Introduction: Single-incision laparoscopic surgery (SILS) is a novel area of minimally invasive surgery using a single incision. The end result is a lone incision at the umbilicus for a perceived scarless abdomen. We report our early experience using the SILS technique for appendectomies in the pediatric population. Methods: A retrospective chart review was performed on our first patients to undergo SILS appendectomy (SILS-A) or laparoscopic appendectomy (LAP-A) during the same period at a freestanding children's hospital. Results: Thirty-nine patients were reviewed. Nineteen patients underwent SILS-A (8.7 ± 0.76 [SEM] years old), and 20 patients underwent LAP-A (10.5 ± 0.87 years old, 2-17). Ages were 19 months to 14 years in the SILS-A group, with 21% (4 patients) not older than 6 years. Median weight for SILS-A was 32 kg (14.5-80.3). Twelve patients had acute nonperforated appendicitis (62%). Mean duration of operation was 58 ± 5.6 (30-135) minutes vs 43 ± 3.6 (30-85) minutes for standard LAP-A. Two patients were converted to a transumbilical appendectomy, one for inability to maintain a pneumoperitoneum and one for extensive adhesions. Postoperative complications consisted of one wound seroma. No wound infections, hernias, readmissions, or difference in length of stay were noted. Conclusion: The SILS approach for acute appendicitis is feasible in the pediatric population even in patients as young as 19 months. Operating room times are somewhat longer than with LAP-A, but should decrease with improved instrumentation and experience. Larger studies and further technical refinements are needed before its widespread implementation.

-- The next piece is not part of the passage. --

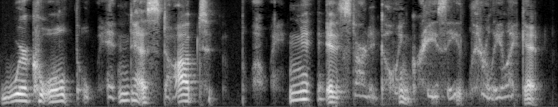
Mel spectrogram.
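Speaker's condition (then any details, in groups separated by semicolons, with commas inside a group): Spasmodic dysphonia; year and a half since diagnosis, Vocal therapy, Jim Bostock's Vocal Freedom Program, LA support group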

- Pediatric surgery
- Single-access surgery
- Single-incision laparoscopic surgery
ASJC Scopus subject areas
- Pediatrics, Perinatology, and Child Health